In this context, however, the story pits religion against science in an unfair fight: One side, including 17th-century villains, favors “science” about taking lives of a mermaid is essentially a mystical ritual, while good people believe that killing is wrong and, in this case, an insult to God, despite death. normal human.
In addition to moralizing, that side plot distracts from what should be the two core relationships of the film. One is the awkward father-son relationship between Louis and Marie-Josèphe, who was sent to grow up in a convent without knowing she was a child of royalty. The film sheds light on how dire the situation is that she simply doesn’t have much of a mind. By the time she discovers that the king who summoned her to Versailles is in fact her father, they form a strong bond, immediately threatened by his bilateral plan to kill her. mermaid and give her daughter to a loathsome duke.

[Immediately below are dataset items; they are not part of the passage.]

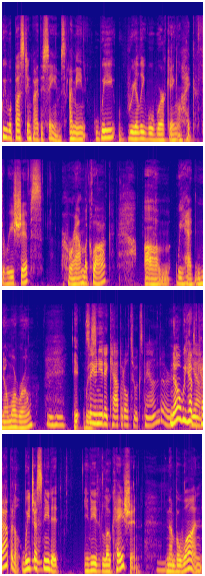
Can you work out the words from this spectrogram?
we were busting by the seams. I mean, we really were working like three shifts around the clock. Um, we had no more room. Mm-hmm. It was So you needed capital to expand? Or? no, we had Yeah. the capital. We just needed you needed location. Number one,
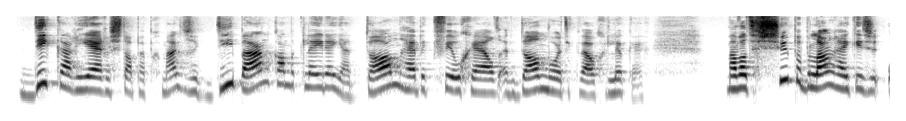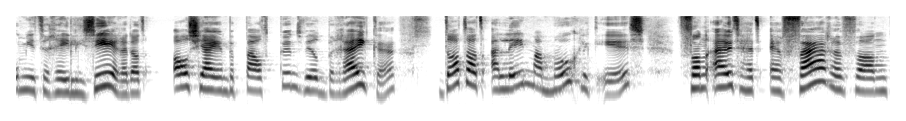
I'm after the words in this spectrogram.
die carrière stap heb gemaakt, als ik die baan kan bekleden, ja, dan heb ik veel geld en dan word ik wel gelukkig. Maar wat super belangrijk is om je te realiseren, dat als jij een bepaald punt wilt bereiken, dat dat alleen maar mogelijk is vanuit het ervaren van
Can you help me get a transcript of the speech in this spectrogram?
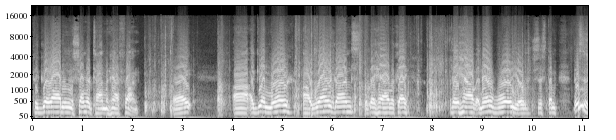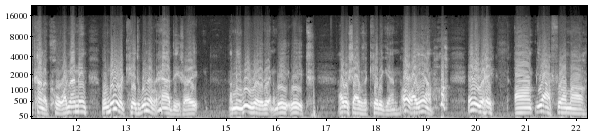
to go out in the summertime and have fun, all right? Uh, again, more uh, water guns that they have, okay? They have an Air Warrior system. This is kind of cool. I mean, when we were kids, we never had these, right? I mean, we really didn't. We, we, I wish I was a kid again. Oh, I am. Huh. Anyway, um, yeah, from uh,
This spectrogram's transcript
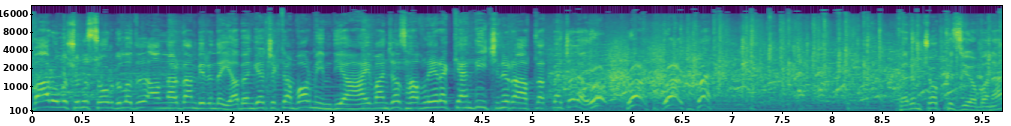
varoluşunu sorguladığı anlardan birinde ya ben gerçekten var mıyım diye hayvancağız havlayarak kendi içini rahatlatmaya çalışıyor. Karım çok kızıyor bana.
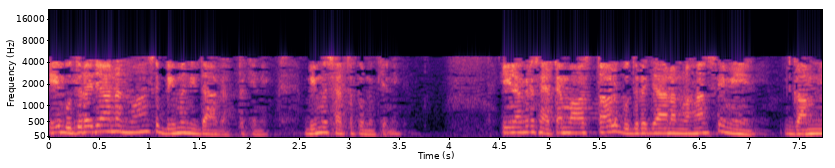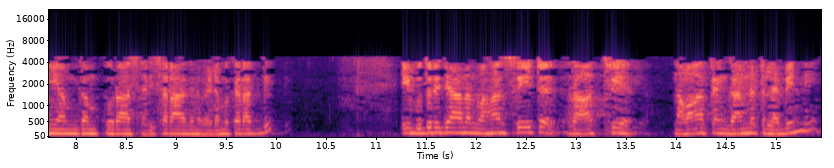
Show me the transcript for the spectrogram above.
ඒ බුදුරජාණන් වහන්සේ බිම නිදාගත්ත කෙනෙක්. බිම සැතපුණු කෙනෙක්. ඊළඟට සැතැම් අවස්ථාවල බුදුරජාණන් වහන්සේ මේ ගම්නියම් ගම් පුරා සැරිසරාගෙන වැඩම කරද්දී ඒ බුදුරජාණන් වහන්සේට රාත්‍රිය නවාතැන් ගන්නට ලැබෙන්නේ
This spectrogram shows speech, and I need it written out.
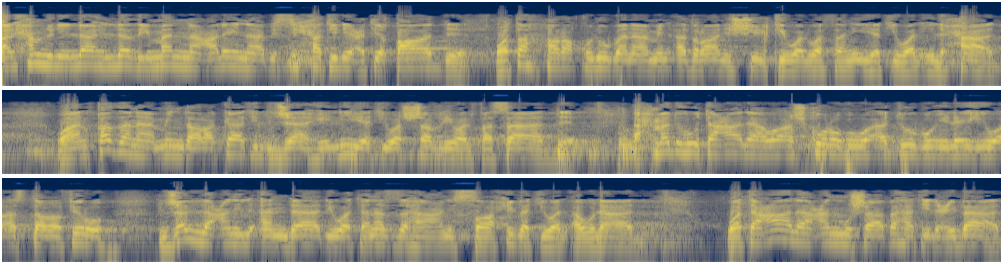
الحمد لله الذي من علينا بصحة الاعتقاد وطهر قلوبنا من أدران الشرك والوثنية والإلحاد وأنقذنا من دركات الجاهلية والشر والفساد أحمده تعالى وأشكره وأتوب إليه وأستغفره جل عن الأنداد وتنزه عن الصاحبة والأولاد وتعالى عن مشابهة العباد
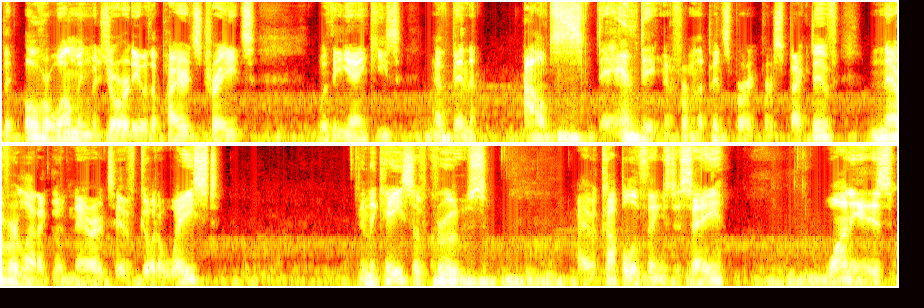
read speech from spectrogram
the overwhelming majority of the Pirates' trades with the Yankees have been outstanding from the Pittsburgh perspective. Never let a good narrative go to waste. In the case of Cruz, I have a couple of things to say. One is,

Still, it’s at least interesting to watch Scodelario and Brosnan merge into their dramatic, intentional conflicts while wearing gorgeous costumes. The other driving relationship in the film, between Marie-Josèphe and the mermaid, largely develops off-screen. China star Fan Bingbing doesn’t contribute a performance as much as portrait rights: She serves as the visual base for a CG mermaid that never feels “all but human”, as Marie-Josèphe claims. Scodelario also has a love story with the fisherman played by Benjamin Walker.

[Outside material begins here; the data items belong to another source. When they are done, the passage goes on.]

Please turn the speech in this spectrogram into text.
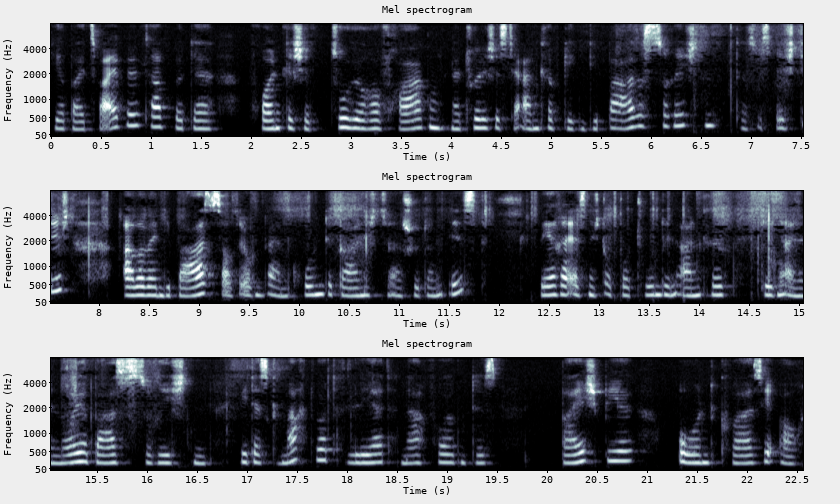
hierbei zweifelhaft, wird der freundliche Zuhörer fragen. Natürlich ist der Angriff gegen die Basis zu richten, das ist richtig. Aber wenn die Basis aus irgendeinem Grunde gar nicht zu erschüttern ist, wäre es nicht opportun, den Angriff gegen eine neue Basis zu richten. Wie das gemacht wird, lehrt nachfolgendes Beispiel und quasi auch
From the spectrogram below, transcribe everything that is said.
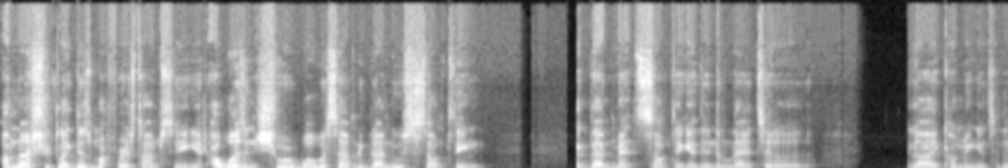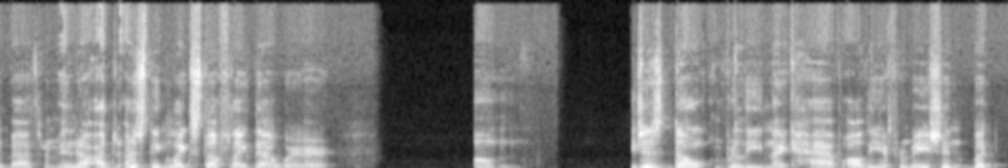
I'm not sure, like this is my first time seeing it. I wasn't sure what was happening, but I knew something like that meant something, and then it led to the guy coming into the bathroom. And I, I just think like stuff like that where um you just don't really like have all the information, but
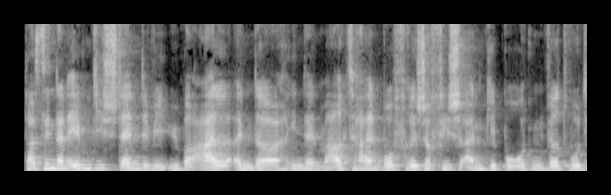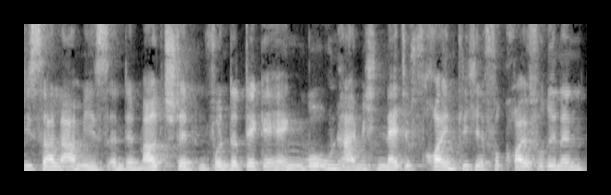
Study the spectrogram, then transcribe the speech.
das sind dann eben die Stände wie überall in, der, in den Markthallen, wo frischer Fisch angeboten wird, wo die Salamis an den Marktständen von der Decke hängen, wo unheimlich nette, freundliche Verkäuferinnen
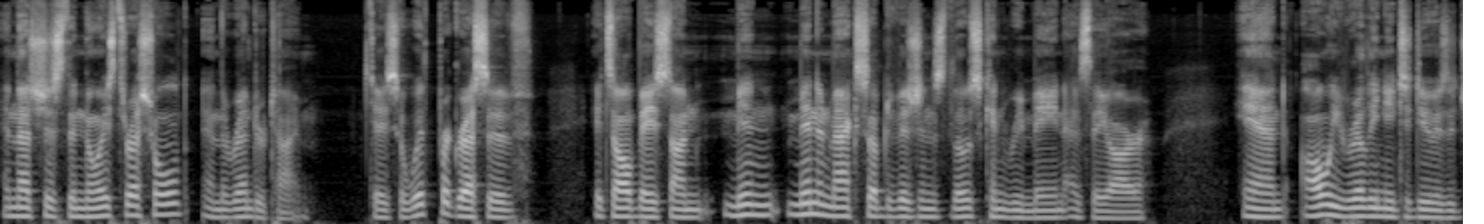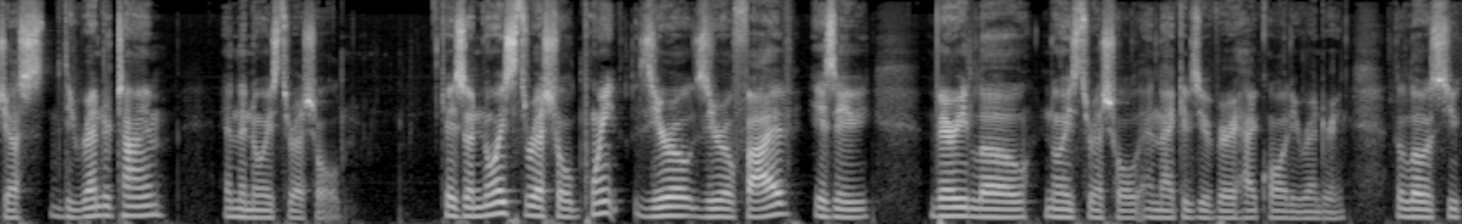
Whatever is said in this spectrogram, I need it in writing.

Although the two actors became real-life partners after filming together, there are only traces of that chemistry in this movie. It’s hard for any other character to compete with the attention the filmmakers have given Scodelario. Each of her scenes has a glitz of glamour, but the story is mostly too busy to highlight her specialness to allow her to connect with her co-stars. “Look at these girls… I don’t fit in here,” one gorgeous woman mused at a time as she looked at other gorgeous women. At the same time, she feels almost no discomfort when moving from convent to court, other than insisting that she doesn’t need makeup to look good.

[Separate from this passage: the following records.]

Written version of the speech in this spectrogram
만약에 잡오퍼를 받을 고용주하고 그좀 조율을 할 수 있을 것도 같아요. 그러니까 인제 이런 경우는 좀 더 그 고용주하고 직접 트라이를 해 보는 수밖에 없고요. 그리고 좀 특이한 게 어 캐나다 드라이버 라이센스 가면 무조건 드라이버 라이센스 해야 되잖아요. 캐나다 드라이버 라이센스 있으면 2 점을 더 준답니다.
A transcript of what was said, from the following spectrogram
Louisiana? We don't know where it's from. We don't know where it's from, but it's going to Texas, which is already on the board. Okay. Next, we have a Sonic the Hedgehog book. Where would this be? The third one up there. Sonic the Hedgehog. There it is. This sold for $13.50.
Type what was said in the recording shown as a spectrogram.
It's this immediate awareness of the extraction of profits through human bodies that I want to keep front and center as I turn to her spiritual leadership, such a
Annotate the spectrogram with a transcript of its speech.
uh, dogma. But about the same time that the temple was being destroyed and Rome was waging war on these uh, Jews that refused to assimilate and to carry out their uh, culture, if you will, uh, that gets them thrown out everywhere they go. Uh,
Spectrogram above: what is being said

It’s understandable that the movie seems to fix its star at the expense of other characters. Scodelario really has a charm, which she has since shown in more engaging genres like Collect information and recently Resident Evil restart. Here, she’s stuck auditioning for future unlucky princess roles in a project that rarely shows the courage of its own absurdity. McNamara takes the material seriously, but there’s a calculation underneath – the final film lacks the cheerful, inattentive world-building of a gonzo blockbuster. (That omission is something else it shares with Seventh Son and 47 Ronin.) Even in the realm of children’s movies, it’s not engaging enough to act as more than a passing distraction with a few neat design touches. A movie where star-crossed lovers spend a lot of time brooding in a complicated mermaid’s cave would be a lot more enjoyable. The King’s Daughter.
The King’s Daughter premieres in theaters on January 21. Find tickets here.
https://www.polygon.com/reviews/22895318/the-kings-daughter-review-pierce-brosnan The King’s Daughter Review: Yes, Pierce Brosnan Tries To Kill A Mermaid